[M]any of our modern policy debates boil down to a question of one's view of the capacity of the human mind and the institutions it develops to solve problems. It is a debate about experts versus markets. In one camp, we find those who believe that optimal social policy is something that can be discovered by experts based on an analysis of data and argument. The problem with schools or health care or crime policy, they say, is that the right people aren't in charge, or we don't have enough money to implement the right solutions, or we just need more research on the questions to determine the correct approach. The right answers, the socially optimal answers, are there for the getting. Those holding this vision--what Sowell calls the “unconstrained vision”--believe there are solutions to policy problems that are discernable from the reason and logic of smart people. They believe in experts. Sowell describes the “unconstrained vision” as follows: “the conviction that foolish or immoral choices explain the evils of the world--and that wiser or more moral and humane social policies are the solution.” The French Revolution and the Administrative State are manifestations of the unconstrained vision. So too are the arguments of Ronald Dworkin, Jean-Jacques Rousseau, Thorstein Veblen, and Franklin Roosevelt.
In the other camp, we find those who believe that social problems are not comprehensible by the human mind and that no amount of conferences, policy papers, or deep thinking will find solutions for them. There are no solutions, just tradeoffs. Sowell describes the “constrained vision” as seeing “the evils of the world as deriving from the limited and unhappy choices available, given the inherent moral and intellectual limitations of human beings.” The constrained vision sees natural processes, like competition in free markets, as a superior way of revealing socially efficient answers to policy questions. Unlike those subscribing to the unconstrained vision who believe in solutions passed down by experts, the constrained vision “rel[ies] on the systemic characteristics of certain social processes such as moral traditions, the marketplace, or families.” They believe in the “wisdom of crowds” and evolutionary processes. Perhaps the most succinct summary of the constrained vision is Justice Oliver Wendell Holmes's aphorism that “[t]he life of the law has not been logic: it has been experience.” The American Revolution and faith in Adam Smith's “invisible hand” are manifestations of the constrained vision. So too are the arguments of Edmund Burke, F.A. Hayek, and Ronald Reagan.

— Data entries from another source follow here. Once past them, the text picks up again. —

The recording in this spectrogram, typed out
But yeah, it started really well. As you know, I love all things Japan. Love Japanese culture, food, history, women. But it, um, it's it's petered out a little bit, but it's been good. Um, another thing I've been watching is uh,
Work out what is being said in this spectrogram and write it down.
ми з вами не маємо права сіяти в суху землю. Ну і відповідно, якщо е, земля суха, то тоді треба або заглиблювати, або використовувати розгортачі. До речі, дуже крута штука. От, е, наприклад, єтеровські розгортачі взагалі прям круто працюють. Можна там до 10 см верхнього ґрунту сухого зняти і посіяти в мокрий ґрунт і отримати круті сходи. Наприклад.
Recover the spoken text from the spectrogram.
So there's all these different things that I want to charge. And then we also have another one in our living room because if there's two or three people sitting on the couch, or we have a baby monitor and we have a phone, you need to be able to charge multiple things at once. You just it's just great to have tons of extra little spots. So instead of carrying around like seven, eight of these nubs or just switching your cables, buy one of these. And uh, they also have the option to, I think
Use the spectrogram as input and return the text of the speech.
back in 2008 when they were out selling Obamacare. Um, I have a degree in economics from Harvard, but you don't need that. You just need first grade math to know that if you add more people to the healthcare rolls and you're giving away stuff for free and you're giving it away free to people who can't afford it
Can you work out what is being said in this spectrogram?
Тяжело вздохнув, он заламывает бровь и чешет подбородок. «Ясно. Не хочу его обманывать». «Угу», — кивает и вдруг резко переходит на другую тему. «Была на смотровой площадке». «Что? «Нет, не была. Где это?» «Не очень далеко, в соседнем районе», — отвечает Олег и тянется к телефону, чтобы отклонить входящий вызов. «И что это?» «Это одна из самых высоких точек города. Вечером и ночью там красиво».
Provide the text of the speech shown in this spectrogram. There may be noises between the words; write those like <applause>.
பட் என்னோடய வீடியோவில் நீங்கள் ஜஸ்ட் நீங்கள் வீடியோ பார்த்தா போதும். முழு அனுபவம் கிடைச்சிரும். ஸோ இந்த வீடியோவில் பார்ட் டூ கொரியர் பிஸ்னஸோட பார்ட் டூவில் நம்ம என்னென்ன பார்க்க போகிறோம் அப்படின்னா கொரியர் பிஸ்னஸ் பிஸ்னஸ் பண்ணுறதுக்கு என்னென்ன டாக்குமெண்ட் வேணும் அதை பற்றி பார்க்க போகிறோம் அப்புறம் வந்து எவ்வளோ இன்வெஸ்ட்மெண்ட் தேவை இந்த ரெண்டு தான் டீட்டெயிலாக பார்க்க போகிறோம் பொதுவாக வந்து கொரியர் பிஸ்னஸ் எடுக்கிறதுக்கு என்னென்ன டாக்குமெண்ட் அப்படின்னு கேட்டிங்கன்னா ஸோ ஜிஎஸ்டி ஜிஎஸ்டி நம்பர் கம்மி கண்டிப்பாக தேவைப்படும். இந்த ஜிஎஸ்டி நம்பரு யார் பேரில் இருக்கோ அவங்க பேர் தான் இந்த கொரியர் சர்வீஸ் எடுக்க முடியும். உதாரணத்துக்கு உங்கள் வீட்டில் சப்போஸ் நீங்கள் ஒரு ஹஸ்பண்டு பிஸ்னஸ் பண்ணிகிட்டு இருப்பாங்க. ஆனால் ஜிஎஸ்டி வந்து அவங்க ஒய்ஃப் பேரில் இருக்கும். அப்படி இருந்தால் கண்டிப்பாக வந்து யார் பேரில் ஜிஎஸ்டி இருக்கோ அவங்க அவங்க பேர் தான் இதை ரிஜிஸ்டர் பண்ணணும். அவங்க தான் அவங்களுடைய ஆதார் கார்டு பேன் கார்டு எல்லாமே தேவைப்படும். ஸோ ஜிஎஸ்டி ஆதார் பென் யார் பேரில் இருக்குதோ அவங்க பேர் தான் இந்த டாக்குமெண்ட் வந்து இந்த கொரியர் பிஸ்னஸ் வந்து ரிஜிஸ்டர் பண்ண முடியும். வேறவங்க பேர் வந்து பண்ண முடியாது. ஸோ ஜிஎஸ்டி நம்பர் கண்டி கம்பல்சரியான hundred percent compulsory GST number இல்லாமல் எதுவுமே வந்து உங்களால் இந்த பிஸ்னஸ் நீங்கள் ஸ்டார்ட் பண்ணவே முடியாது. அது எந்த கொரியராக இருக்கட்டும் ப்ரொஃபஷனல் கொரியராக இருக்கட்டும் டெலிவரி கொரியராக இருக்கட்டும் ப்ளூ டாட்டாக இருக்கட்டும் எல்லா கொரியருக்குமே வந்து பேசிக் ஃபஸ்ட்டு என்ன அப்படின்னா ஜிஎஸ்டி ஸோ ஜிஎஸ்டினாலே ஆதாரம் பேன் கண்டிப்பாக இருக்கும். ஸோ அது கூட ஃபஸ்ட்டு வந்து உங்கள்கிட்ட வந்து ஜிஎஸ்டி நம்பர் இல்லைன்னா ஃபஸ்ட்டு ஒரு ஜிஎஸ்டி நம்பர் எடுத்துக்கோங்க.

From an article by Todd Henderson via this post (footnote numbers omitted).
There is certainly merit in the notion that liberals believe that better policies can solve problems.

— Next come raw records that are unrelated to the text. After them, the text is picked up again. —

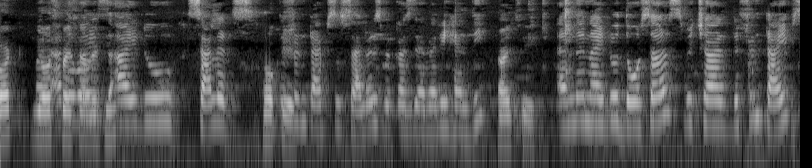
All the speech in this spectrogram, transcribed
But your But otherwise specialty? i do salads Okay. different types of salads because they are very healthy I see. and then I do dosas, which are different types.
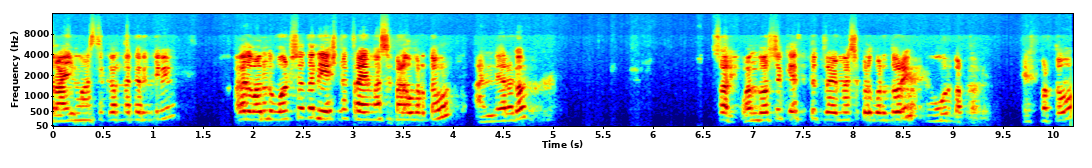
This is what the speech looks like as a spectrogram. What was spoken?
ತ್ರೈಮಾಸಿಕ ಅಂತ ಕರಿತೀವಿ. ಹಾಗಾದ್ರೆ ಒಂದು ವರ್ಷದಲ್ಲಿ ಎಷ್ಟು ತ್ರೈಮಾಸಿಕಗಳು ಬರ್ತಾವು? ಹನ್ನೆರಡು. ಸಾರಿ ಒಂದ್ ವರ್ಷಕ್ಕೆ ಎಷ್ಟು ತ್ರೈಮಾಸಿಕಗಳು ಬರ್ತಾವ್ರಿ ಮೂರು ಬರ್ತಾವ್ರಿ ಎಷ್ಟು ಬರ್ತಾವು?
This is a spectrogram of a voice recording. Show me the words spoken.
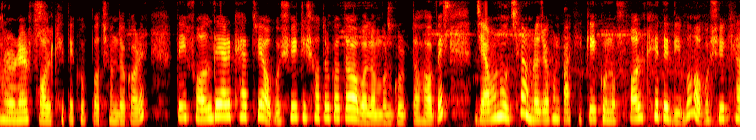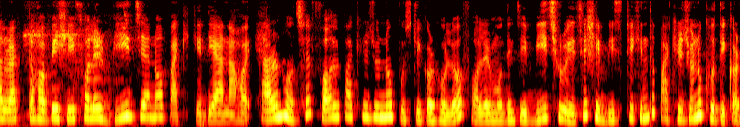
ধরনের ফল খেতে খুব পছন্দ করে। তো এই ফল দেওয়ার ক্ষেত্রে অবশ্যই এটি সতর্কতা অবলম্বন করতে হবে। যেমন হচ্ছে, আমরা যখন পাখিকে কোনো ফল খেতে দিব, অবশ্যই খেয়াল রাখতে হবে সেই ফলের বীজ যেন পাখিকে দেয়া না হয়। কারণ হচ্ছে, ফল পাখির জন্য পুষ্টিকর হলেও ফলের মধ্যে যে বীজ রয়েছে, সেই বীজটি কিন্তু পাখির জন্য ক্ষতিকর।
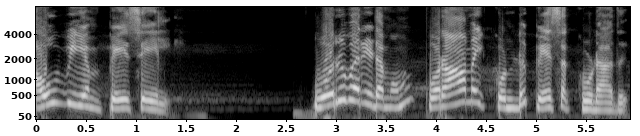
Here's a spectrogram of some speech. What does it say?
ஔவியம் பேசேல். ஒருவரிடமும் பொறாமை கொண்டு பேசக்கூடாது.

Sowell is less accurate, I think, when it comes to conservatives. The reference to faith in "evolutionary process" is odd for a group that often disagrees that evolution is valid and favors an originalist interpretation of the constitution that does not evolve. The Holmes aphorism about preferring experience to logic is likewise is odd for a group of people who routinely reject empirical evidence in favor of traditions, despite the fact that empirical evidence constitutes experience. American conservatism has a strong anti-intellectual bent in general.

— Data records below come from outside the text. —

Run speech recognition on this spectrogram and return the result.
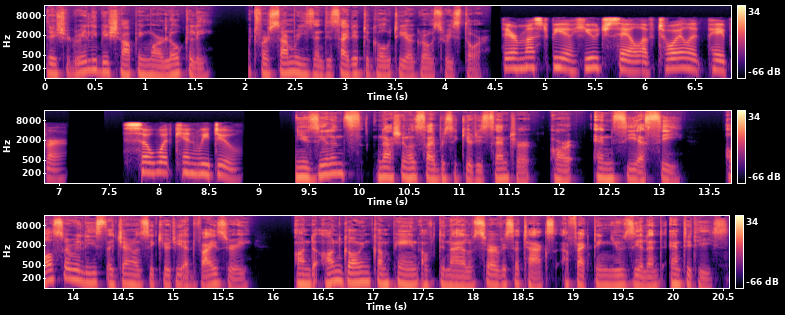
they should really be shopping more locally, but for some reason decided to go to your grocery store. There must be a huge sale of toilet paper. So what can we do? New Zealand's National Cybersecurity Centre, or NCSC, also released a general security advisory on the ongoing campaign of denial of service attacks affecting New Zealand entities.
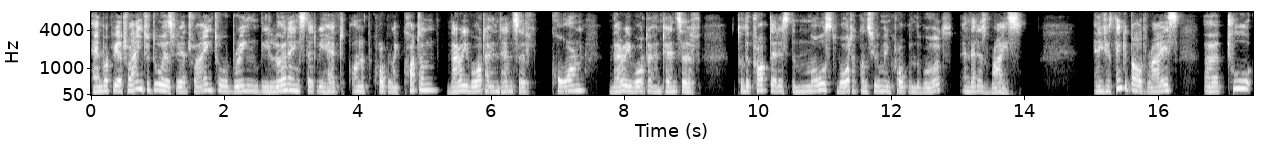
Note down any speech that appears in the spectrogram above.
And what we are trying to do is we are trying to bring the learnings that we had on a crop like cotton, very water intensive, corn, very water intensive, to the crop that is the most water consuming crop in the world, and that is rice. And if you think about rice, uh, two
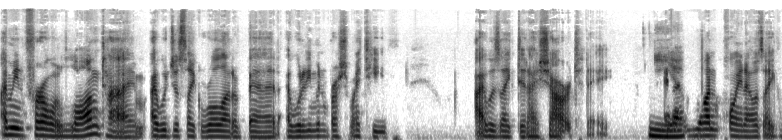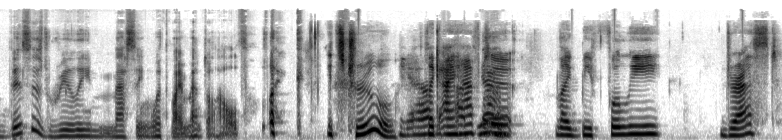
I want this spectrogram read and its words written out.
I mean, for a long time, I would just like roll out of bed. I wouldn't even brush my teeth. I was like, did I shower today? And Yep. at one point, I was like, this is really messing with my mental health. like, It's true. yeah. Like I have Yeah. to like be fully dressed,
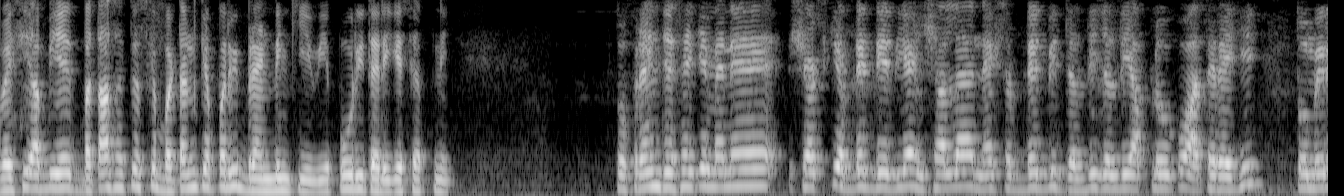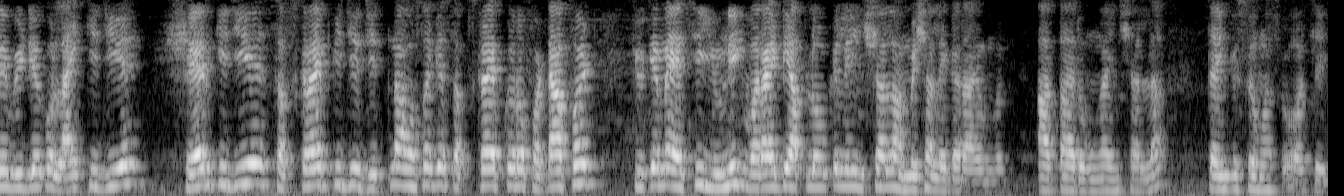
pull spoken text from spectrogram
वैसे आप ये बता सकते हो उसके बटन के ऊपर भी ब्रांडिंग की हुई है, पूरी तरीके से अपनी। तो फ्रेंड जैसे कि मैंने शर्ट्स की अपडेट दे दिया, इंशाल्लाह नेक्स्ट अपडेट भी जल्दी जल्दी आप लोगों को आते रहेगी। तो मेरे वीडियो को लाइक कीजिए शेयर कीजिए सब्सक्राइब कीजिए, जितना हो सके सब्सक्राइब करो फटाफट, क्योंकि मैं ऐसी यूनिक वैरायटी आप लोगों के लिए इंशाल्लाह हमेशा लेकर आऊँगा, आता रहूँगा इंशाल्लाह। Thank you so much for watching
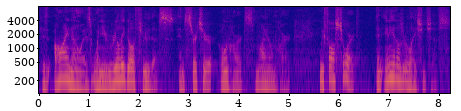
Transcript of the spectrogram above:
Because all I know is when you really go through this and search your own hearts, my own heart, we fall short in any of those relationships.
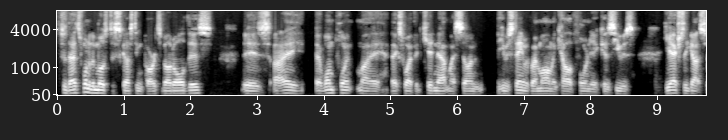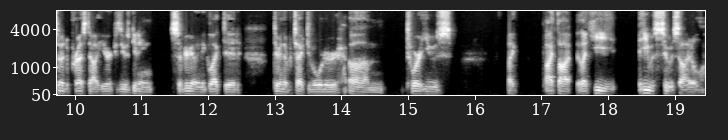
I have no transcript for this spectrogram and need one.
So that's one of the most disgusting parts about all this is I at one point my ex-wife had kidnapped my son. He was staying with my mom in California because he was he actually got so depressed out here because he was getting severely neglected during the protective order um, to where he was like I thought like he he was suicidal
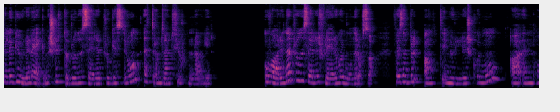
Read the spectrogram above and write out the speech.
vil det gule legemet slutte å produsere progesteron etter omtrent 14 dager. Ovariene produserer flere hormoner også, f.eks. antimullersk hormon, AMH,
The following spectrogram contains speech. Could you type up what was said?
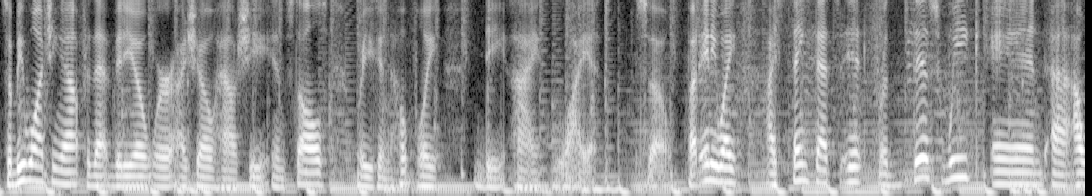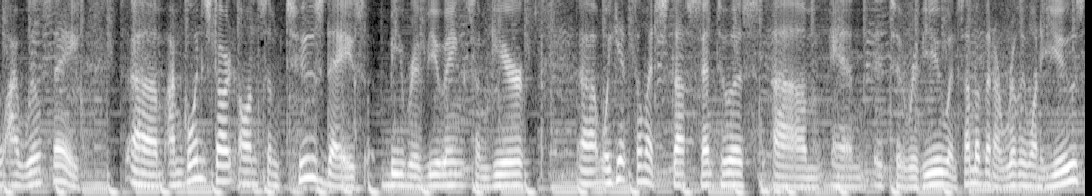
So be watching out for that video where I show how she installs, where you can hopefully DIY it. So, but anyway, I think that's it for this week. And uh, I, I will say, um, I'm going to start on some Tuesdays, be reviewing some gear. Uh, we get so much stuff sent to us um, and to review, and some of it I really want to use.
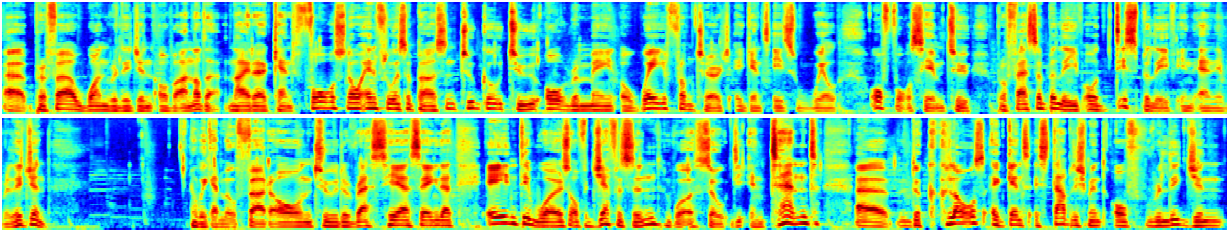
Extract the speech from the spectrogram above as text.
uh, prefer one religion over another. Neither can force nor influence a person to go to or remain away from church against his will, or force him to profess a belief or disbelief in any religion. We can move further on to the rest here, saying that in the words of Jefferson, was so the intent, uh, the clause against establishment of religion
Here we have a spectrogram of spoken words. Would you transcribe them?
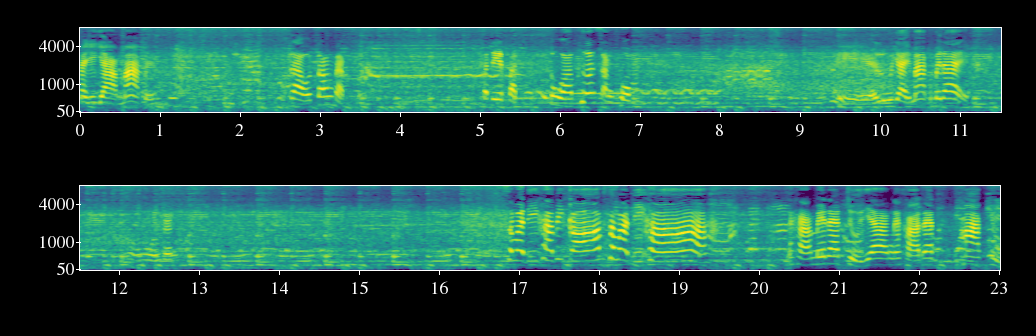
พยายามมากเลย เราต้องแบบปฏิบัติตัวเพื่อสังคมเอ๋รูใหญ่มากก็ไม่ได้ โอ้โห ค่ะพี่กอล์ฟสวัสดีค่ะ นะคะ ไม่แรดอยู่ยากนะคะ แรดมากอยู่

I also have doubts about the ideological faith of conservatives in markets. Recall, for instance, that Idaho, one of the most conservative states in the nation, has socialized state owned liquor stores. Conservatives are also just as inclined to support pork-barrel spending by defense contractors, transportation spending, economically manipulative tax breaks, and farm subsidies as liberals.
I think it would be more accurate to state that liberals believe that government policies can craft solutions, while conservative assume that government is a problem unless the government action in question is supported tradition or reduces taxes.